It really is amazing what we can learn from the people around us. From those close to us, those who teach, mentor and mold us. From family and friends, associates and co-workers, supervisors and subordinates, peers and colleagues. And yes, sometimes from those random strangers who briefly pass through our life and leave us better for the time and wisdom they shared. Met a guy the other day who did just that…it was 15 minutes of wisdom and the reminder of fundamentals I needed to hear.
Though I am a pretty loyal DIY sort, one thing on which I do splurge is a shoe shine. If there are two things I took from my Naval Service, it is a strong aversion to cruise ships and a healthy bias against shining my own dress shoes. I do shine my shoes, but I know a professional blows away my feeble skills. While between meetings, I spied the shoe shine stand and decided to stroll by. I was a potential customer, but I was not necessarily going specifically to get a shine. I would see what happened.
What happened was I got one heck of a shoe shine and one hell of a reminder of what really matters in business and in life. All this from a 15 minute chat with the shoe shine guy. What seemed to be general banter was really great insight and wisdom.
Here are a few things the shoe shine guy taught me about business:
1 – Ask for the Business. He asked for my business. He saw me in a suit, with shoes that needed attention. I was a potential client. He made the pitch. Business 101…cannot make a sale without asking the question.
1A – Identify the need…to the client. He saw my shoes needed attention and he pointed it out to me. Did I want to hear the message – no. I did however need to hear the message. I had a deficiency that needed addressed.
2 – The initial “no” might not be the final answer. He acknowledged my decline of service, but then he politely reminded me again that in fact I had a need that should be addressed. No one likes to hear bad news, but sometimes we have to hear it.
3 – Close the deal. Gaining interest is not closing the deal. He ensured I did not slip away. He quickly and skillfully built what we had rapidly established: an identified need and the prospects acknowledgement that the need requied action. He then gained my committment to buy.
4 – Service after the sale. Not only did he do good work, he did it with pride and enthusiasm. He made me feel special, as if I was the only reason his business existed.
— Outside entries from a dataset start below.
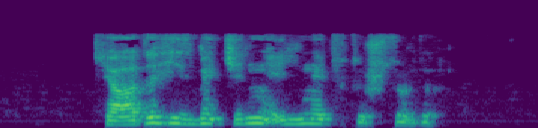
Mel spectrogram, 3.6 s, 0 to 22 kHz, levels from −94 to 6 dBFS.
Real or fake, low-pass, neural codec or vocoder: real; 7.2 kHz; none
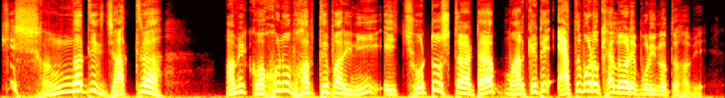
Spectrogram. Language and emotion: Bengali, surprised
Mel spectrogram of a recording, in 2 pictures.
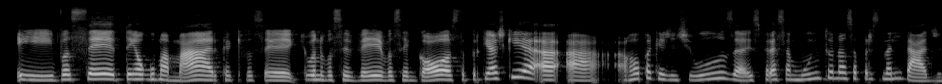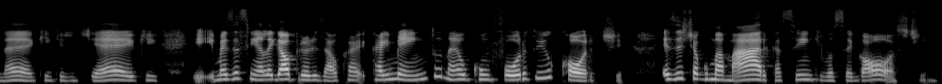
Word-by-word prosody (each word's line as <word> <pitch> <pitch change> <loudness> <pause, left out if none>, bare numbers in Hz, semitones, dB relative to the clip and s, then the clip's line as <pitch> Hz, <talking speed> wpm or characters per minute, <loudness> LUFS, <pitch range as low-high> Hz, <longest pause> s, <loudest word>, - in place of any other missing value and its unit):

Then there were the Life Lessons courtesy of the shoe shine guy:
1 – The Little Things Matter. It is the little things that set us apart. They are the differentiator.
2 – Attention to Detail…it tells you a lot about a person.
3 – Take Care of Things…they last longer.
4 – Appearances Matter. It is not about being attractive, it is about wearing clean clothes, brushing your teeth, combing your hair and yes, shining your shoes.
5 – Values. People will spend hundreds if not thousands on suits and ties, time pieces and jewelry yet will not take the time to polish their shoes? As the man said, “what are they thinking? If I notice it, what do their clients think? Their boss?” Guy was right.
I failed to get the gentleman’s name, but I will never forget him. What really stuck with me is that he was not particularly old. Actually he was 34, married with a young daughter. He was clearly proud of his family and is striving to provide for them on a material level. Shining shoes is a tough way to make a go of things. Especially so in a city like Chicago. However tight it might be for them on the material front, I am absolutely positive his family has an abundance of wisdom, pride and love.
Though he taught me so much, it was the fundamentals that really linger. Strip all the above away, and the man was nice, warm and engaging. On the business front, he was a professional. He took pride in his work and he treated his craft, his clients and himself with respect and dignity. I saw a ton of business people around me those two days in Chicago, most of whom I am sure are making much more than the guy at the shoe shine stand. However, precious few were as polished and professional, or took the pride in their work, as the guy working the shoe shine stand at the Palmer House.